Two different families from entirely different countries – Scotch Irish (and, thanks to my Grandad, a good old stock of German), and Ukrainian (eventually mixed with Irish) but both raised in a country founded on a law that never changes. This was, and still mostly is, a country that offered true liberty to its residents. You could worship as you pleased, say what you wanted to, and write what you believed. It is a country that has been sanctified by blood, the blood of those who knew that this would not keep itself. They would have to keep it, and maybe lose their own keeping in the process. It is a country that has been through dreadful blows – times of shock, sorrow, and wondering if it would be over. Is it a perfect country? No. But that’s not the point, now, is it? It never is. Perfection and this world do not get along, for a very good reason. In a perfect world, liberty would not be the joy it is to us, even now, because we would not know what oppression was. Think about those families I already mentioned. As far as I know, there is no dramatic story to their journey to America. But you don’t have to go far to find those stories. The people who appreciate the land they live in beyond words, because they have been where their homeland does not appreciate them. And they see what not nearly enough of us born-and-raised Americans don’t – this unprecedented freedom is a gift.

So these two families became united when two patriotic people, a boy and a girl, decided that they would glorify God together as a new family. Surprise, surprise – their daughter is the one writing this, writing about the country that has given her chance after chance already. And she prays that those chances will continue, not only for herself and all she loves but also for the ones she hopes will call her Mommy in the future.

That, right there, is what America is. Where you raise your children, thanking God every night that you can teach them about Him from the day they come to you without whispering, hiding your Bible under a stool, or worshiping in secret – or worrying about preaching the Word of God. Where you support your children, working hard and honestly so you can give them a decent life, and where you have the right to turn down those contracts and connections that go against your conscience. Where you hop in the car and drive to your local school to vote for the candidate who will, by the grace of God, keep on making all of this possible – and all the while remembering those who cannot vote in safety or, even worse, cannot vote at all. This is what a group of men, two hundred some years ago, wanted. They had been through hell trying to secure these rights and they put their best into the document that they prayed would keep their baby land safe and free for the ones to come. That responsibility – that baton – has continued down for 239 short years. It was still being handed down 130 years ago when Miss Liberty was installed in New York. Can you imagine the patriotism and pride that those watching felt as they saw all this happen? Then, of course, they passed that down to Henry, to Sarah, to their children and children’s children and their children. They passed that to the young motherless Ukrainian boy and his daughters and their sons and daughters. (Interestingly enough, one of those grandchildren has been elected multiple times to state office by similar, freedom-loving people who have accepted the baton from their parents and waved it well.)

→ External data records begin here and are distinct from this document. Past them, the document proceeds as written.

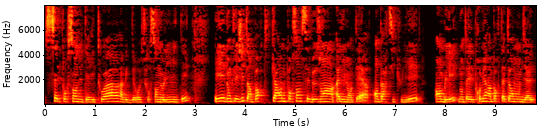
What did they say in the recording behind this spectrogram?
7% du territoire avec des ressources en eau limitées. Et donc l'Égypte importe 40% de ses besoins alimentaires, en particulier en blé, dont elle est le premier importateur mondial.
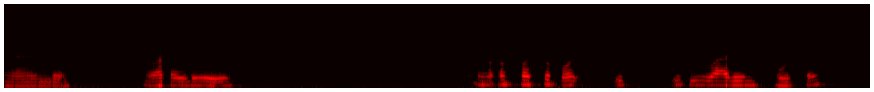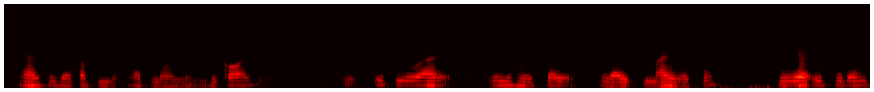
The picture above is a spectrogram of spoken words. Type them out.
and what I do is uh, uh, first of all if you are in hostel try to wake up at morning. Because if you are in hostel like my hostel here students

Now, I have it. You have it. We have it.

What are we doing with it?

Happy 130th anniversary of your safe journey, Lady! In the providence of God, may you have another 130 years to watch us inherit this responsibility, take it seriously and thankfully, and pass it on again.